Grade 7 students at Ecole McIsaac School had a chance last week to show what they’ve learned about the world with family and school officials.
It was class project unveiling day for the students last week, who presented projects about several European countries to their parents, friends and members of the Flin Flon School Board (FFSD) board of trustees May 3.
The projects shared common directions - a board with information and a colourful design, basic information about each country and maps of the country in question. From there, the students were encouraged to find ways to research and learn more.
Student Josie Wiens, for instance, picked the small nation of Moldova, nestled between Ukraine and Romania, for her project, saying that she was intrigued both by it being a small, out-of-the-way country but also by its role in the current war in Ukraine.
“It’s a country you don’t necessarily hear about and most people don’t know where it is,” said Wiens, standing in front of a bristol board presentation for the country, complete with a 3D relief map of the country made out of different colours of plasticine - something each of the presentations had.
“It’s more so in the news because of its Russian-influenced separatist region, Transnistria.”
Other students picked their spots for different reasons.
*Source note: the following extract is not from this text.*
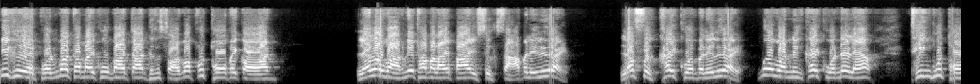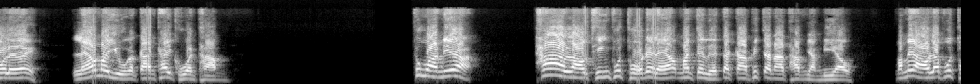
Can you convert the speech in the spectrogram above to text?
นี่คือเหตุผลว่าทำไมครูบาอาจารย์ถึงสอนว่าพุทโธไปก่อน แล้วระหว่างนี้ทำอะไรไปศึกษาไปเรื่อยๆแล้วฝึกไข้ควรไปเรื่อยๆ เมื่อวันหนึ่งไข้ควรได้แล้ว ทิ้งพุทโธเลย แล้วมาอยู่กับการไข้ควรทำ ทุกวันเนี้ยถ้าเราทิ้งพุทโธได้แล้ว มันจะเหลือแต่การพิจารณาธรรมอย่างเดียว มันไม่เอาแล้วพุทโธ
Garron Fisher, for instance, selected Greece because of his interest in Greek mythology.
“Pretty much all of Greece is used for Mediterranean farming,” Fisher said.
“I knew a bit about it before, but I wanted to know more.”
Teacher Rogerio Areias said the project was part of the last cluster of lessons in the Grade 7 social studies class he has been teaching, covering human development, specifically in European countries. Instead of potentially boring or hard-to-grasp book learning, Areias decided that the kids should take a hands-on approach to learning the subject matter.
“I decided to do more project-based, rather than a standard textbook or tests. I feel like it was more interactive this way, especially with the mapping project piece of it, with creating a topographic map rather than colouring in and labelling one,” said Areias.
“When doing a research-based project, I feel like the students get more out of it and they also learn what they want to learn, while still covering the outcomes.”
The teacher said that each student picked out their own country to present a project on and went into great detail with their work, telling deep details about their chosen land.
“We had the flags of all the European countries all around the room. They picked one and we started with a basic fact sheet, where they covered the basics - currency, population, languages, things like that. Then they went slowly more in depth where they looked at human development, the GDP of each country, years in education, human rights, things like that,” said Areias.
“You can see that from any type of unit that you do, once it's hands-on, the students are way more engaged.”